Movies can be a very useful way of discussing ITGS social and ethical issues, but finding films that are relevant, reasonably modern, and realistic enough to make discussion meaningful can be difficult. Below is a list of some of my favourite ITGS related films – both documentary and feature – and the areas of the ITGS syllabus to which they relate. These movies are also helpful as wider viewing resources for students who want to expand their background understanding of concepts.
Government use and abuse of surveillance technology has frequently been in the news recently, with ever more startling revelations about NSA and GCHQ spying. In the light of these news stories, films like Enemy of the State and The Net look much less like science fiction. Both feature protagonists who are pursued by government forces using a variety of technology to locate them and erase records of their past. This directly ties to the privacy and surveillance social and ethical issues and the politics and government scenario. The Net is a somewhat older movie (it features floppy disks!) but is still worth watching – at least until a film about Edward Snowden is released… (Update: There are now two films about Snowden (Citizenfour – which is a documentary, and ‘Snowden‘ which is a feature film based on Snowden’s life).
Several well-known documentary films address the phenomenon of obsessive computer gaming and the effects on players and their families, which could be studied under either the Home & Leisure or Health areas of ITGS. The King of King: A Fistful of Quarters (pictured), High Score, and Ecstasy Of Order: The Tetris Masters all deal with the video game world records attempts (for Nintendo’s Donkey Kong, Atari’s Missile Command, and Tetris respectively) as players battle each other on and off screen to be crowned the world’s best player. Each film offers a unique, sometimes worrying, insight that is sure to be a great source for ITGS class discussions.

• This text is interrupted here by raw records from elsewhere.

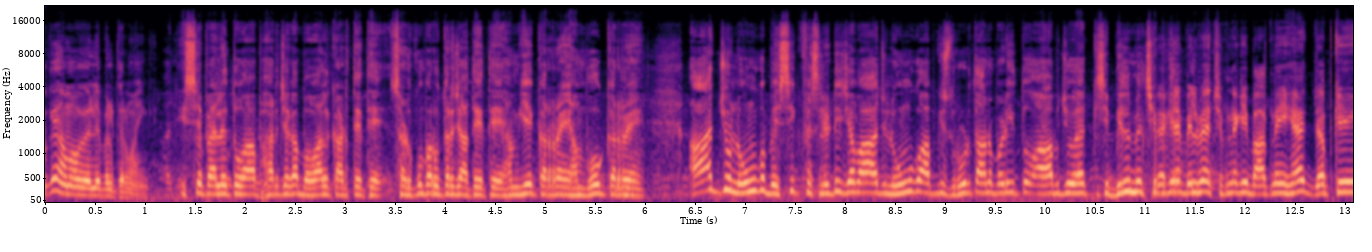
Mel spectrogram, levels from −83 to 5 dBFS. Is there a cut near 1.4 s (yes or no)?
yes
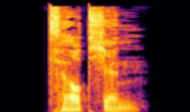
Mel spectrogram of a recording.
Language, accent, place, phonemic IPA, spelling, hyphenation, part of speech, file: German, Germany, Berlin, /ˈpfœʁtçən/, Pförtchen, Pfört‧chen, noun, De-Pförtchen.ogg
- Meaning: 1. diminutive of Pforte: little gate 2. alternative spelling of Förtchen (“kind of pastry”)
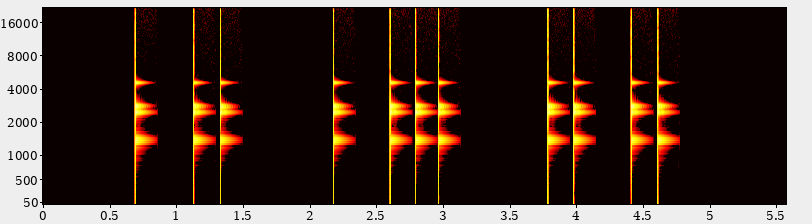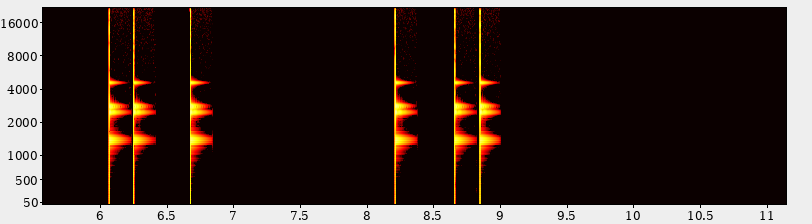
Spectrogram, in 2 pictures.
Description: Tap code, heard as taps on glass, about 5 knocks a second. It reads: BCG F B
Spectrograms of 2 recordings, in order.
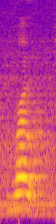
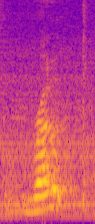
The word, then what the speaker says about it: rope: or oh oh rope three sounds fur oh It's gotta have any on the end because otherwise it'd be Rock it's not rock it's rope the E makes the o say oh oh rope oh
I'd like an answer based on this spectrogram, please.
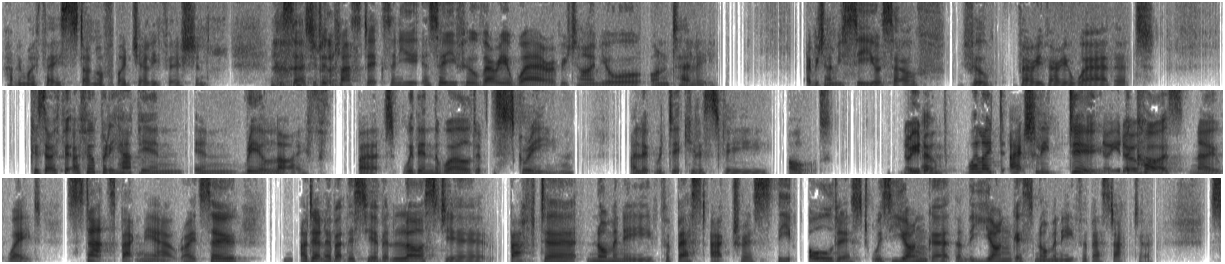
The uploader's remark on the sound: Today's podcast was recorded live at the Gilded Balloon from the Edinburgh Festival.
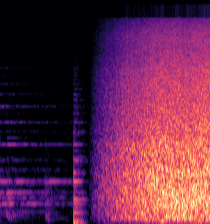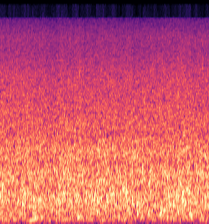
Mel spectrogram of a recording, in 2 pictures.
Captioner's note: water rushing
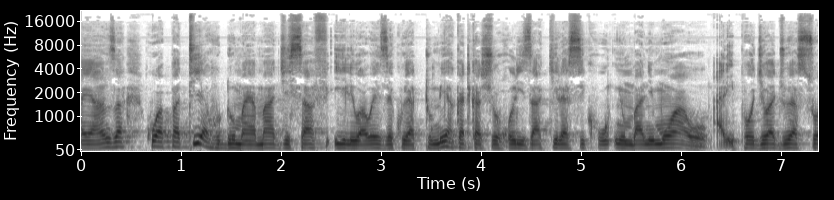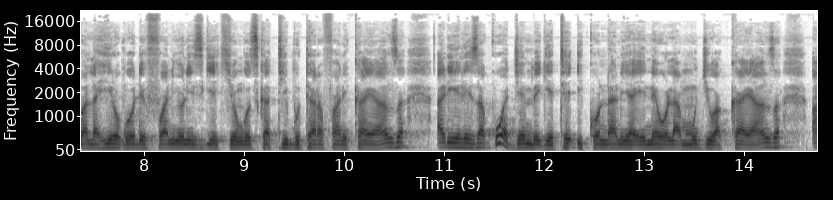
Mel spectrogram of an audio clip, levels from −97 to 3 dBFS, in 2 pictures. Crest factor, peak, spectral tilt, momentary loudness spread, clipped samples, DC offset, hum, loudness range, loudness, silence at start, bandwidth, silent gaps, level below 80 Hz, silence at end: 14 dB; -4 dBFS; -4.5 dB/octave; 5 LU; under 0.1%; under 0.1%; none; 1 LU; -19 LUFS; 0 s; over 20 kHz; none; -56 dBFS; 0 s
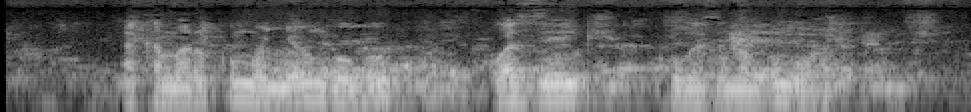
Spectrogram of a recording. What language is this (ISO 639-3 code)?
kin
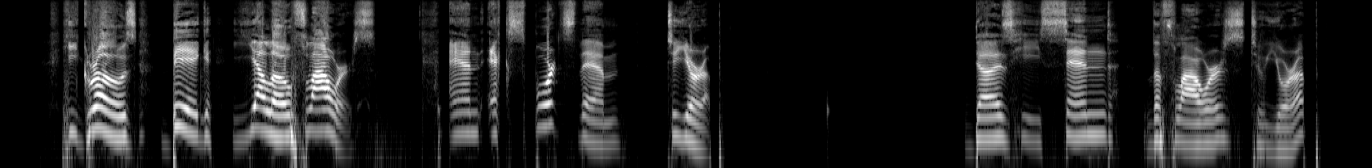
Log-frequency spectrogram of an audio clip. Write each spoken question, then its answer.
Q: Does he send the flowers to Europe?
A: Yes, he exports them to Europe.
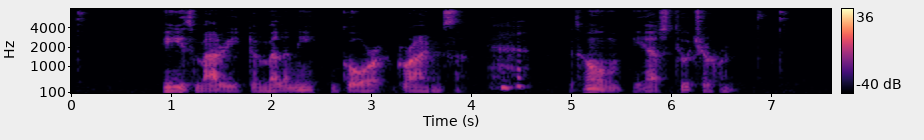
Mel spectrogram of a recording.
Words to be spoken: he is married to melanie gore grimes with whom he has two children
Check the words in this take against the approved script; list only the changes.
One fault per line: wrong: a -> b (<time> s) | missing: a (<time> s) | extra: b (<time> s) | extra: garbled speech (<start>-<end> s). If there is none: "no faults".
no faults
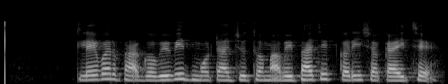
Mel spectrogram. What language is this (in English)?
Gujarati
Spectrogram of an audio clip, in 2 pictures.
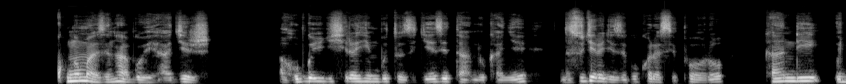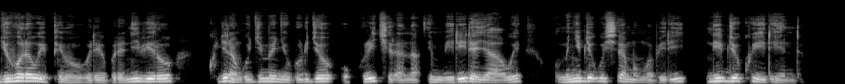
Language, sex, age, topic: Kinyarwanda, male, 18-24, health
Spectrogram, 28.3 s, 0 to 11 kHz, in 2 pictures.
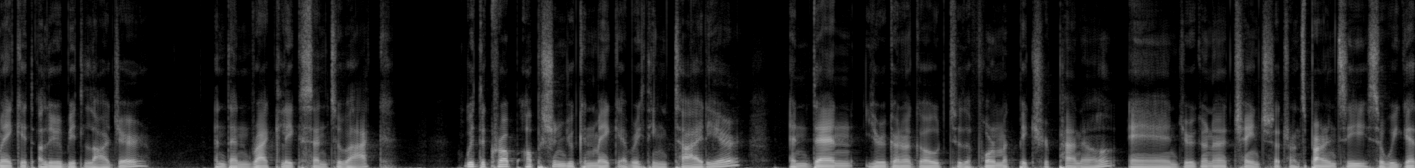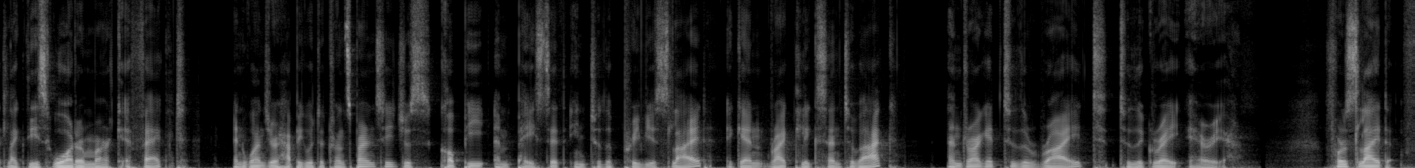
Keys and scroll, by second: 17.5 ctrl+c, 18.9 ctrl+v.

In 2005 the American defence research agency DARPA staged the Grand Challenge – a competition for driverless vehicles across a 200km course in the Nevada desert. The Great Robot Race is the story of that competition. It offers an excellent insight into the challenges each team faces and the approaches they take in solving them, and is a very useful resource for ITGS HL students when studying the Robotics, Artificial Intelligence, and Expert Systems topic. Although the film is a little old now, this itself can lead to interesting debates about the speed of technological developments (for example Google’s driverless vehicle) and ethical questions about any limits that could, or should, be placed on the technology we develop.
Although computer history is not a key focus of ITGS, examining the historical context of certain issues can help students understand current situations and concerns. Many computer history documentaries are a little dry, but some of the better ones are Triumph of the Nerds, which features well known industry figures including Bill Gates and Steve Jobs; Revolution OS, which traces the roots of the free software movement; and Pirates of Silicon Valley, a dramatization of the birth of computer giants Microsoft and Apple. These films work best when watched as short clips within the context of other lesson activities.